I’ll never forget the year I met the mole men. I’d moved into a basement apartment on the north side of Cedar Rapids and thought they were doing some heavy construction next door with all the banging. It stopped when the sound of shattering concrete came from my hot water heater closet.
I opened the door, and a stub of a human being, maybe two feet tall, crawled out of a hole, hammer in hand. He was extremely pale, thin white hair, and wore the pelt of a raccoon that fit him perfectly, his arms and head coming out of it where the raccoon’s would have been, the tail still intact.
“Hullo,” I said. My first thought was to be non-threatening, in spite of the intrusion. He was small, but he just got through hammering through cement, so he obviously had some power wrapped up in his little form.
“Nice to meet you,” he said. His voice had a scratchy rumble, and he winced at every syllable. “Terribly sorry for the intrusion. We estimated this spot to have some dead space.”
The articulate manner of the man relaxed me. “You must have learned architecture in a public school,” I said.
The middle of his thick unibrow pinched, and I was afraid I’d offended him. “Aw, your busting my chops, aren’t you?”
“It’s how I make friends,” I said.
He smiled. If you can imagine a naked mole rat smiling, that’s about what it looked like. I tried not to laugh.
“I have a rule,” I said. “Anyone who busts through my concrete floor and crawls inside has to have tea and snacks with me. You like oatmeal cookies?”
“Too much sugar,” he said. “But a rule’s a rule.” He dropped the hammer next to the hole and followed me to the kitchen.
His name was Borrian, and his underground community was new to the area. I offered a stack of pillows to sit on, but he preferred standing on the kitchen chair.
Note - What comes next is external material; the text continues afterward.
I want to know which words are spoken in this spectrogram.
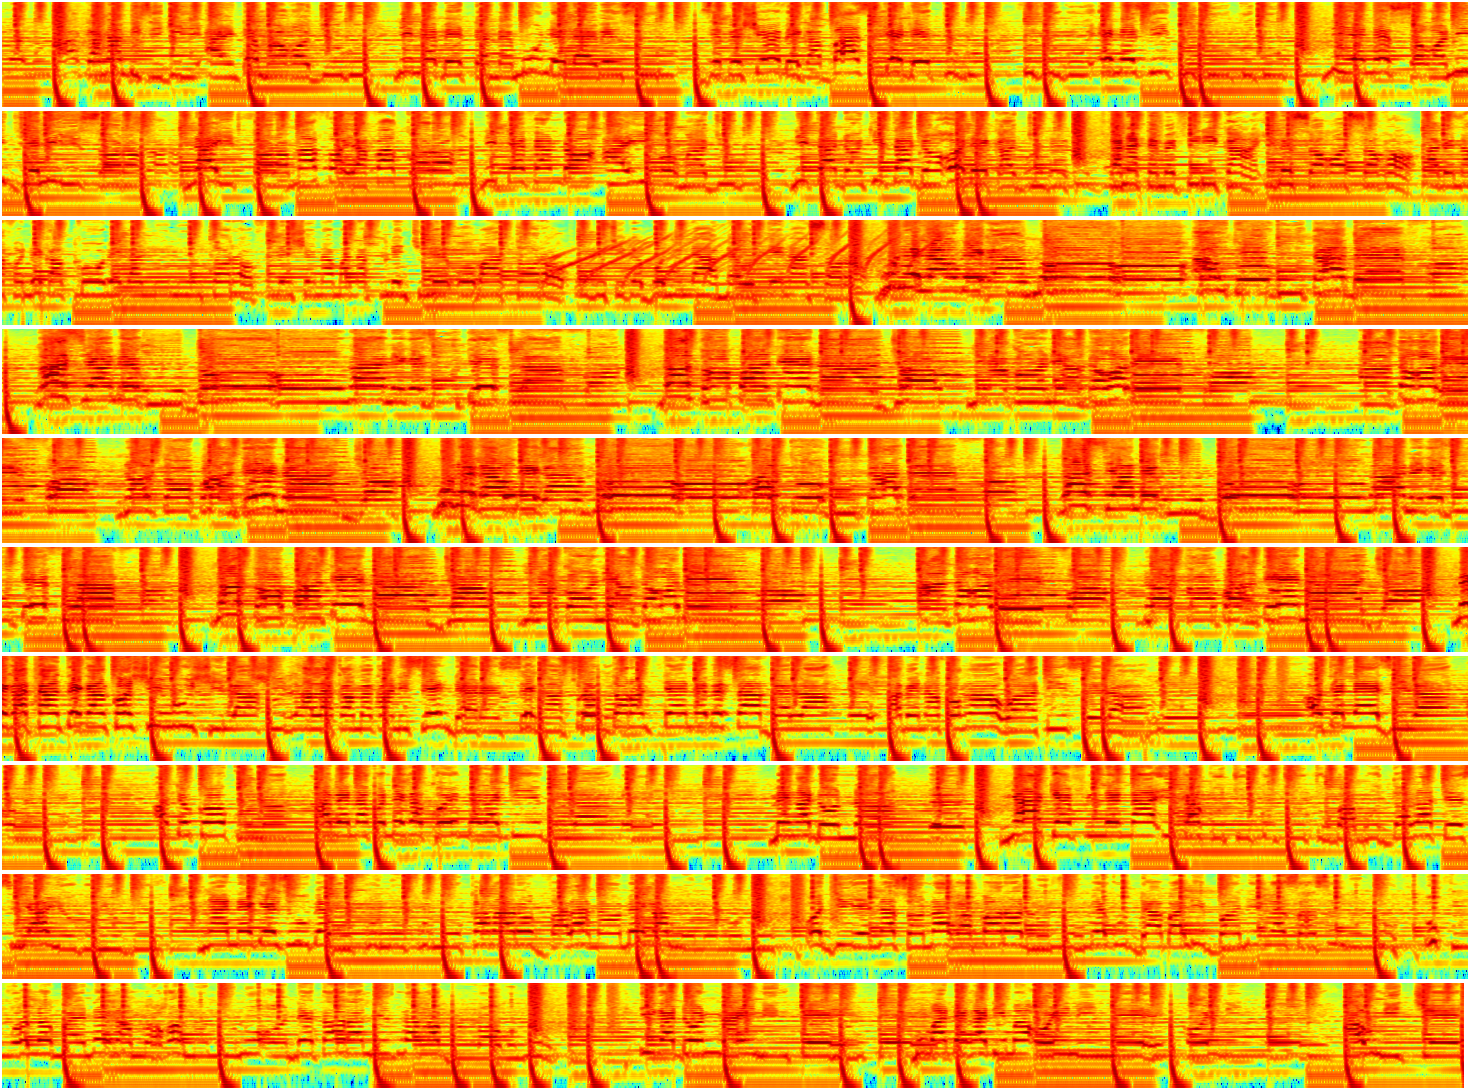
kana bisigi a ɲi tɛ mɔgɔ jugu ni ne bɛ tɛmɛ mun de la i bɛ n suru zepeshe bɛ ka basike de tugu kutugu enesi kutukutu ni ye ne sɔgɔ ni jeli y'i sɔrɔ na yi tɔrɔ ma fɔ yafa kɔrɔ n'i tɛ fɛn dɔn ayi o ma jugu n'i t'a dɔn k'i t'a dɔn o de ka jugu kana tɛmɛ firi kan i be sɔgɔsɔgɔ a be n'a fɔ ne ka koo be ka nunu tɔɔrɔ filen senamana filen cile o b'a tɔɔrɔ u gusi bɛ boli la mɛ u tena sɔrɔ mun de la u be ka mo aw to k'u ta bɛɛ fɔ nka siya be k'u bon nka negezu tɛ fila fɔ n'ɔ tɔ pan tɛ na jɔ ɲinakɔni a gawa non stop antena già munega omega mo auto buta befo la siame gubo na nege zute flafa non stop antena già nina koni antoro befo dɔrɔn tɛ kan kɔsi u si la ala kama ka nin sen dɛrɛ n sen kan turab dɔrɔn tɛ ne bɛ sa bɛɛ la a bɛ n'a fɔ n ka waati sera aw tɛ lɛzi la oh. aw tɛ ko kunna a bɛ n'a fɔ ne ka ko in bɛ ka diigu la mɛ n ka don eh. na n y'a kɛ filen na i ka kutukutu tubabu dɔla tɛ siya yuguyugu n ka negeziw bɛ k'u funufunu kamaro vala na n bɛ ka munumunu. oji yena sona gaparo nunu megudaba libani nga sansi nunu ukungolo maine ga mogo nununu onde tara lisna ga blog nu iga don nainte mumadenga dima oininye aunice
“Do you have root tea?” he asked.
I started the water heating. “So, why are you trying to get passage into the dead space of this apartment building?”
“We’re always looking for discreet entry onto the surface. This building is a nice location for us.” He took a cookie as I lay down the plateful, and described the gardens, shops, and dumpsters around that were fruitful for them. I poured his tea and set it in front of him.
“You could let yourselves be known and walk around freely. We live in very enlightened times, you know.”
“No, no,” he said. For the first time he seemed nervous. “We could never live by surface rules.”
He rubbed his fingers together. “I don’t want to say.”
“We’re sharing cookies and tea. That gives us an irrevocable bond of friendship. You can tell me.”
“You’re governors are insane,” he said.
I almost spit up my tea, but managed to swallow.
“They think they honor diverse people, but they only honor them if they forsake what they are and become like them.” Borrian shoved his lower lip over his upper. “Everyone must think like them, which means no one is allowed to think like their true peoples. The most frightening thing is that they don’t even know it.”
“You’re not making sense to me,” I said.
“Trust me, friend. They would destroy us.”
My discomfort was rising. “Well, I was never one much for politics. You’re secret’s safe with me.” I finally took a cookie myself. “Where are you from? Did you ship in from Ireland?”
“Very funny,” he said. “We came up from Oklahoma. The fracking rattled the dickens out of us.”
“Oh!” Cookie crumbles fell from my mouth. “I didn’t realize.”
“We don’t hold it against them,” he said. “How are they to know? We’ll adjust for the sake of privacy.”
“Wow.” I felt bad for them, but the romantic idea of being in on such a marvelous secret overtook me. “I’m happy to let you people use my place for surface access.”
“What do you mean, ‘you people?’”
“Oh! I’m so sorry.”
Borrian rasped a laugh.
“Now you’re busting my chops!” I said.
“Yes. I thank you, good friend. We will respect your domicile to our best ability.”
It’s not like I saw them very often, but for the rest of my time there I would bump into them and sometimes share a meal. Their root pie was meaty, earthy goodness. The perspective you get from befriending and knowing a noble culture completely isolated from the rest of the world is magnificently enlightening—but not at all in the way you would expect. In that year I grew fiercely protective of them and helped them any way I could.
It was with great sadness that my company transferred me to Des Moines, and I had to leave them all behind. We patched up the cement by the water heater and said our goodbyes with one last meal.
Borrian gave me the recipe for their root pie. I make one every Saturday and set it on my front porch bench with a note: ‘Please enjoy.’ It always disappears.
It’s possible the vagrants living in the nearby woods take it. Or even the neighborhood kids. But I like to think it’s one of the mole people, and someday maybe, just maybe, they will stop by for tea.